◆ **PROMPT**: The copy you give must match the records exactly, except that it holds no images.

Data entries
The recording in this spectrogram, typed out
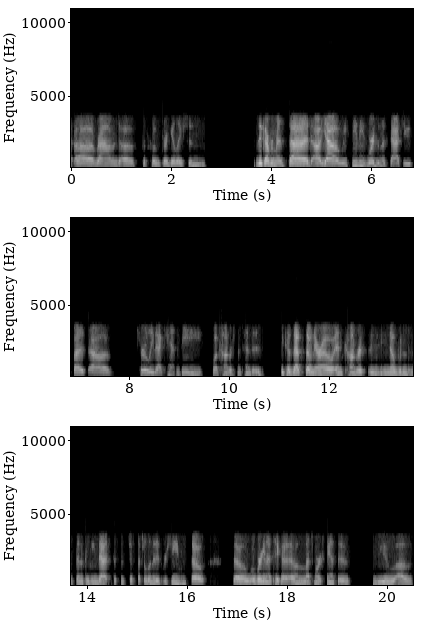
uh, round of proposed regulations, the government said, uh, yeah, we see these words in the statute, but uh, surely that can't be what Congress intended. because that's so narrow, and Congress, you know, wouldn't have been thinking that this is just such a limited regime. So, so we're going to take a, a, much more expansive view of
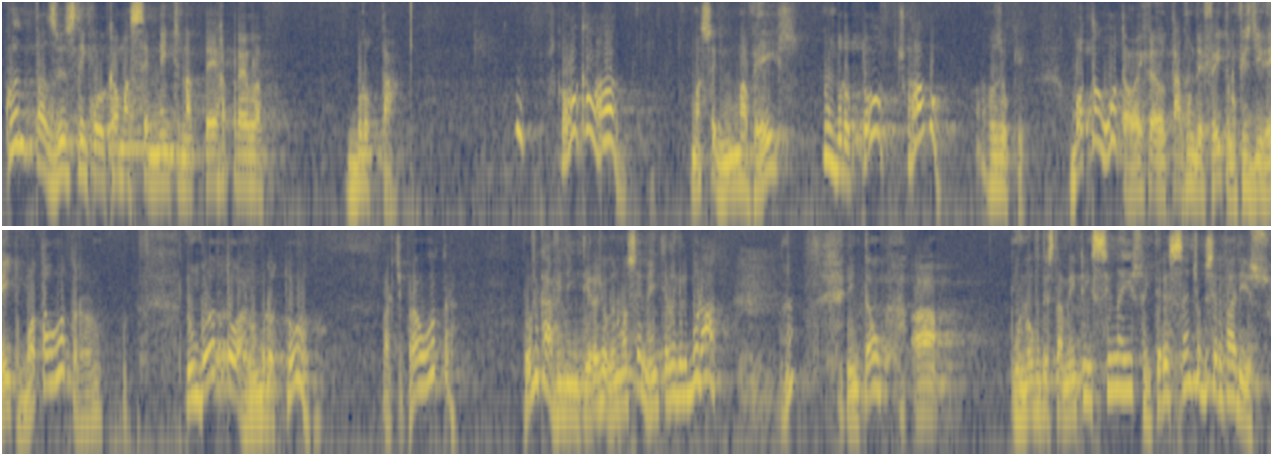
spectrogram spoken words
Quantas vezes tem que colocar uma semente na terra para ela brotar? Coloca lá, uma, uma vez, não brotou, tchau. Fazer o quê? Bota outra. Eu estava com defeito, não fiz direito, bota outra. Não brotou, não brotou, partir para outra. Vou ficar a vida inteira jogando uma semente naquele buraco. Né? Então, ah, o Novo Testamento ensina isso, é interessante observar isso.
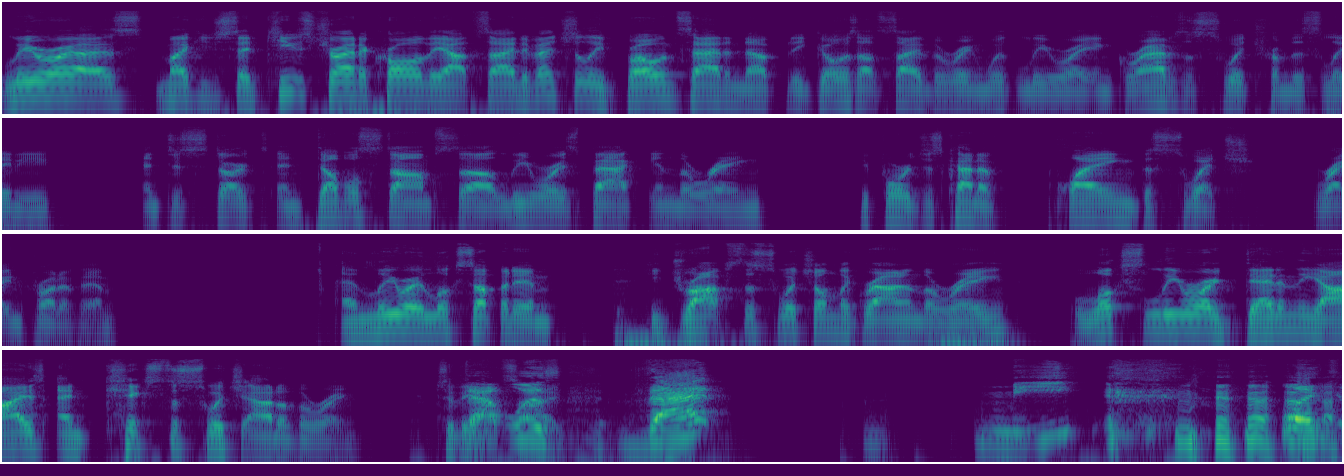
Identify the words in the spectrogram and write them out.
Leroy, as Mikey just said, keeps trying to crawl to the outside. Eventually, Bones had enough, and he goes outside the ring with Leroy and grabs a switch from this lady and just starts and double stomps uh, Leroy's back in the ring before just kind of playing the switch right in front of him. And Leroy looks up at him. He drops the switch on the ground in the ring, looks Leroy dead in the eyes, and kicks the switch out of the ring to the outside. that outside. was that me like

◆ **WRITTEN ANSWER**:
The recording in this spectrogram, typed out
uh, round of proposed regulations, the government said, uh, yeah, we see these words in the statute, but uh, surely that can't be what Congress intended. because that's so narrow, and Congress, you know, wouldn't have been thinking that this is just such a limited regime. So, so we're going to take a, a, much more expansive view of
spectrogram spoken words
Quantas vezes tem que colocar uma semente na terra para ela brotar? Coloca lá, uma, uma vez, não brotou, tchau. Fazer o quê? Bota outra. Eu estava com defeito, não fiz direito, bota outra. Não brotou, não brotou, partir para outra. Vou ficar a vida inteira jogando uma semente naquele buraco. Né? Então, ah, o Novo Testamento ensina isso, é interessante observar isso.
Identify the words in the spectrogram and write them out.
Leroy, as Mikey just said, keeps trying to crawl to the outside. Eventually, Bones had enough, and he goes outside the ring with Leroy and grabs a switch from this lady and just starts and double stomps uh, Leroy's back in the ring before just kind of playing the switch right in front of him. And Leroy looks up at him. He drops the switch on the ground in the ring, looks Leroy dead in the eyes, and kicks the switch out of the ring to the outside. that outside. was that me like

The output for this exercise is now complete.